As a small-business owner, everyone you hire should have a clear understanding of how much they’re being paid, when they’re being paid, how they’re being paid (e.g., direct deposit, cash, or check), and the employee benefits that come with the job. Like most legal documents, it is better to have documented pay policies and not need them than need them and not have them.
You should have a copy of this, along with details about employment terms, policies, and other human resource issues, signed and stored somewhere safe.
If you have a mix of employees, contractors, and employees from multiple states, you’ll have a lot of documents and forms to keep track of and store.
Since these documents contain sensitive and personal data (such as social security numbers), you’ll want to make sure they are stored safely—physical documents in a locked filing cabinet and digital documents in a secured software system.
This is important because you want employees to trust you with their information and also, it is the law. Failure to comply with the United States’ Fair and Accurate Credit Transactions Act (FACT Act) and the Fair Credit Reporting Act (FCRA) or the European Union’s GDPR can result in major penalties.
To keep digital files, policies, and your employees’ personal data safe, consider investing in document management software with features that are designed to keep documents secure and help you ensure compliance with data privacy laws relevant to your employees.
These features include centralized location for all departments to store data, reduce interdepartmental silos, automate repetitive tasks, and simplify document scanning, storage, retrieval, and archival processes.
Nothing will reduce employee morale faster than a late paycheck or two. Payroll software can help streamline the payroll process, minimize the possibility of error, safely store payroll records, and make paying payroll taxes way easier.
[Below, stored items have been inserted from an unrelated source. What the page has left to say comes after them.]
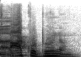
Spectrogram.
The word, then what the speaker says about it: Okwuegbunam: Albert Okwuegbunam. Okay. OKWUEGBUNAM. We'll just call him Albert O. Aquabunam. We'll just call him Albert O. No, it's Aquabunam.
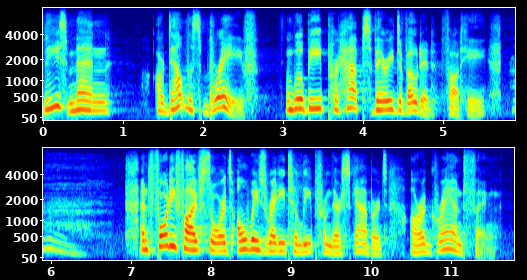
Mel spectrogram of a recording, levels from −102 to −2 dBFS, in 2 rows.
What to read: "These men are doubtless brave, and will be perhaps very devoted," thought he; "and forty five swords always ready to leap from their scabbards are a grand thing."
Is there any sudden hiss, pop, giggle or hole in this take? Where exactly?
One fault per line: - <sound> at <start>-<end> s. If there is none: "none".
- sigh at 5.8-6.8 s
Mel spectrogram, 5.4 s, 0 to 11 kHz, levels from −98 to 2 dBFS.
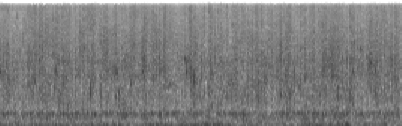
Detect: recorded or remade remade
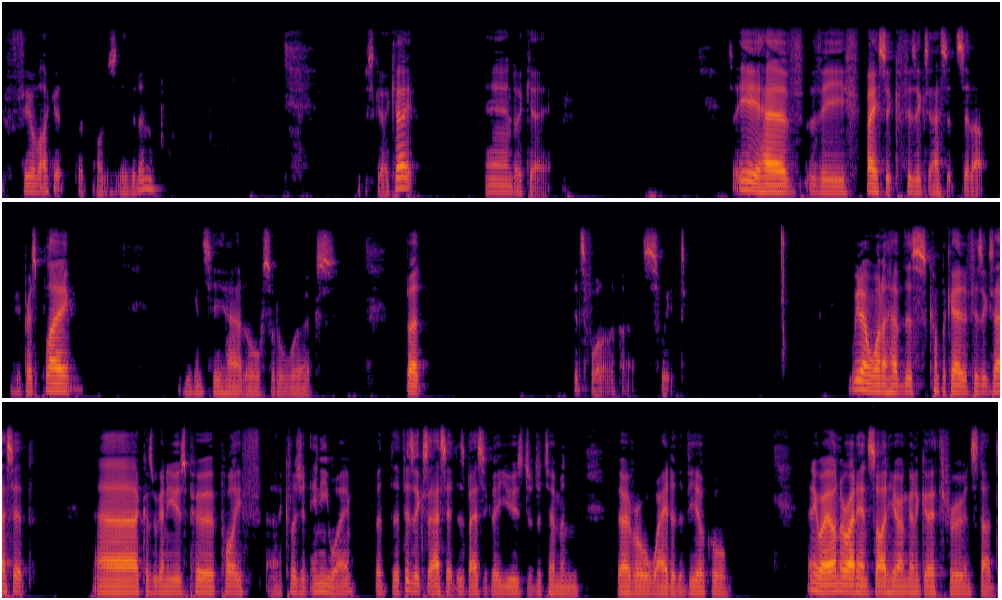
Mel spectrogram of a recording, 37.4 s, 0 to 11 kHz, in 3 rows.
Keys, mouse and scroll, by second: 2.0-3.3 typing, 4.7 click, 9.4 right click, 10.3 click, 17.0 click, 21.9 click, 26.9 click, 36.3 click.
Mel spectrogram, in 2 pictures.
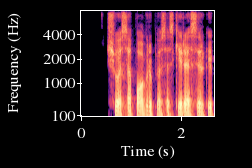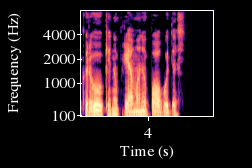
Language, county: Lithuanian, Tauragė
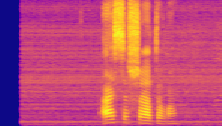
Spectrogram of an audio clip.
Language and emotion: Russian, neutral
If you have a combination of full-time employees, contractors, and employees in multiple states, payroll software can help offload some of the stress by keeping records organized and secure and automating calculations and deposits. Of course, this depends on choosing the best payroll software for your business needs.
Having a streamlined payroll process can also give your business room to grow. In a payroll case study, VYRL, a startup, reported that investing in a payroll system allowed them to pay their employees and contractors faster, organize their documents, and gave them the ability to offer more competitive employee benefits packages. This ultimately helped them to start growing their business.
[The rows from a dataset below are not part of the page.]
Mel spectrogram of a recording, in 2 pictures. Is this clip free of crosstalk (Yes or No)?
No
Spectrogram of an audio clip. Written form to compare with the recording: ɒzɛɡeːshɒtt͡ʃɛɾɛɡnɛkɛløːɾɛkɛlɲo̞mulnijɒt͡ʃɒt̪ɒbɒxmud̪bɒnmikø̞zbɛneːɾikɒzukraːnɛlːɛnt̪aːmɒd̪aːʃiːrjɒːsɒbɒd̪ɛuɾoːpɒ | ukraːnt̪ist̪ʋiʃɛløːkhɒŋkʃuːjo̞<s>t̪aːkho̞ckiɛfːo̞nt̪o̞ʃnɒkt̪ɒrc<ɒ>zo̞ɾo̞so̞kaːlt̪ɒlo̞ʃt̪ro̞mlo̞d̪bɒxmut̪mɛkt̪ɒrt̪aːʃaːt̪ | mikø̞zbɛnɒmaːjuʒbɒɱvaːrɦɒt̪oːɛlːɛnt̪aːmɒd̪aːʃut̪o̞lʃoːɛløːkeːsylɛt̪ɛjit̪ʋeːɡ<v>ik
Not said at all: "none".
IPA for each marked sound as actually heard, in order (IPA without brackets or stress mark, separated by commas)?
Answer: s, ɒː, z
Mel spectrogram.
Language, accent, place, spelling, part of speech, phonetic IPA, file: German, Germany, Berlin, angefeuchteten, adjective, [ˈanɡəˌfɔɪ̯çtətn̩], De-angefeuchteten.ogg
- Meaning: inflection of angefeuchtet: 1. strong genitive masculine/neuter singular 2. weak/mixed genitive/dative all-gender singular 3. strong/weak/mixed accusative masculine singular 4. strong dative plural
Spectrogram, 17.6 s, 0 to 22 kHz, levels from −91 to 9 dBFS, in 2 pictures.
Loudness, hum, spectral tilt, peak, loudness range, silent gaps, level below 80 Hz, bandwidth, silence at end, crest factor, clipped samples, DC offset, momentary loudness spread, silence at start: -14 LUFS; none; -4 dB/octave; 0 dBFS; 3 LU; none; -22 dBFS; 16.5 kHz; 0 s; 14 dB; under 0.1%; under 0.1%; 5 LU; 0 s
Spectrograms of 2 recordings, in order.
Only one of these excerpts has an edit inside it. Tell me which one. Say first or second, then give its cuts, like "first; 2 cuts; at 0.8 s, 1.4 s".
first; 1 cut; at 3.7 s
But shopping for a payroll system can be challenging with so many options out there. It can easily become overwhelming comparing different systems and features. You might think to yourself, “am I making the right decision?” and worry that you chose incorrectly.
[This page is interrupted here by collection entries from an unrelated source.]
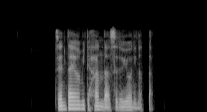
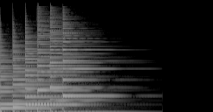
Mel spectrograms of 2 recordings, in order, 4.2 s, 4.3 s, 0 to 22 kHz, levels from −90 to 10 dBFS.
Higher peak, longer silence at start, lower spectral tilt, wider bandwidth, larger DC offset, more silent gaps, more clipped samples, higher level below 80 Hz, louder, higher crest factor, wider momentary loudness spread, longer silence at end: first, -4 dBFS vs -12 dBFS; first, 1.1 s vs 0 s; about the same, -5 dB/octave vs -4 dB/octave; second, 8.2 kHz vs 18 kHz; neither; about the same, 2.89-2.97 s vs 3.28-3.33 s; neither; about the same, -52 dBFS vs -52 dBFS; first, -22 LUFS vs -27 LUFS; about the same, 22 dB vs 18 dB; about the same, 16 LU vs 16 LU; first, 1.1 s vs 0 s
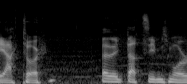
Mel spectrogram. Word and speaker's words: Jaktor: The triple R in Jaktor. Yaktor. Really roll that R. Really get the pronunciation in there. Or we'll just say Yaktor.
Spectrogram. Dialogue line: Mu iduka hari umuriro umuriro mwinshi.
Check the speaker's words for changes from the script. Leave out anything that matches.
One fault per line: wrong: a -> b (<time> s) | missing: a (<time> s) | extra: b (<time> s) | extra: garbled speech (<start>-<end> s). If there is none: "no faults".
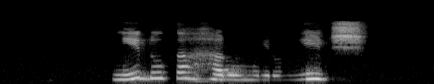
missing: umuriro (2.8 s)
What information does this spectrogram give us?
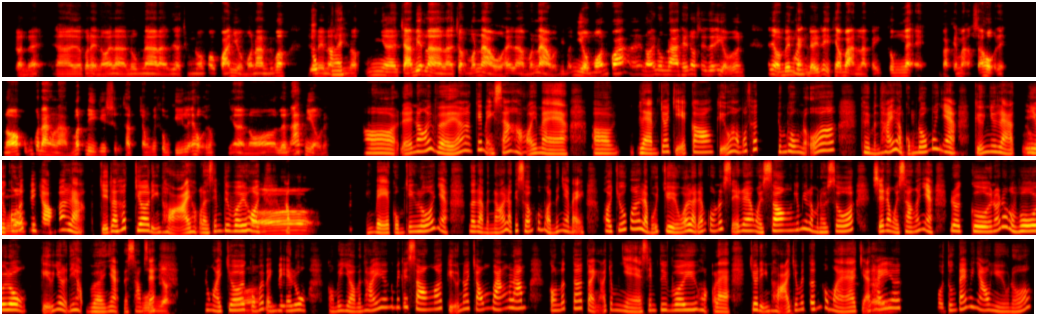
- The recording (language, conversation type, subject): Vietnamese, podcast, Bạn nhớ nhất lễ hội nào trong tuổi thơ?
- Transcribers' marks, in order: laugh; other background noise; laugh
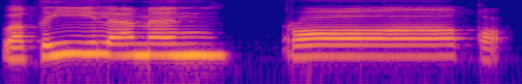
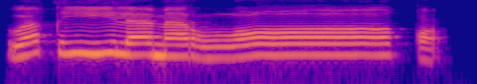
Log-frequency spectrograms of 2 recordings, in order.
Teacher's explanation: Adapun Imam Syu'bah mengidghamkan nun ke ra.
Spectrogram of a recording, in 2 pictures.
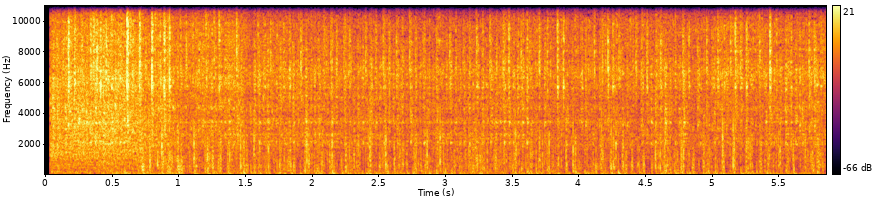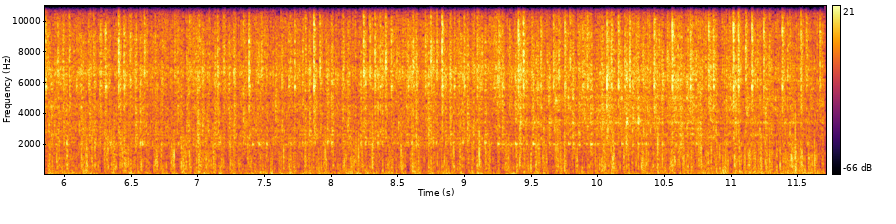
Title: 2004 F150 Engine Knock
When shopping for payroll software (or really, any type of software), make sure you always keep your original problem in mind to help you prioritize what features are important to you.
Some important features of payroll software to keep in mind include:
- Direct deposit
- Tax filing (payroll tax, Medicare tax, etc.)
- Compliance management
- Employee self-service (ESS)
- Accounting and time-tracking integrations
Keep in mind that payroll software offers a range of features, from basic payroll functions to more complex. It never hurts to “try on” software by taking advantage of trial offers to make sure it is a good fit for your company and doing dry runs of the system before officially launching.
Payroll can easily become overwhelming with all of its moving parts and high stakes. But having the right documentation from the beginning, a secure and organized document storage system for payroll records, and the right software for your business can make the process way easier.
If you’re unsure where to even begin, consider taking Capterra’s shortlist quiz to help you narrow down some of the options.
- National Federation of Independent Business’s 2021 Tax Survey, NFIB Research Center
- Hire and manage employees, U.S. Small Business Administration
- Fair and Accurate Credit Transactions Act, Federal Trade Commission
- Summaries of Rights Under the Fair Credit Reporting Act, Federal Register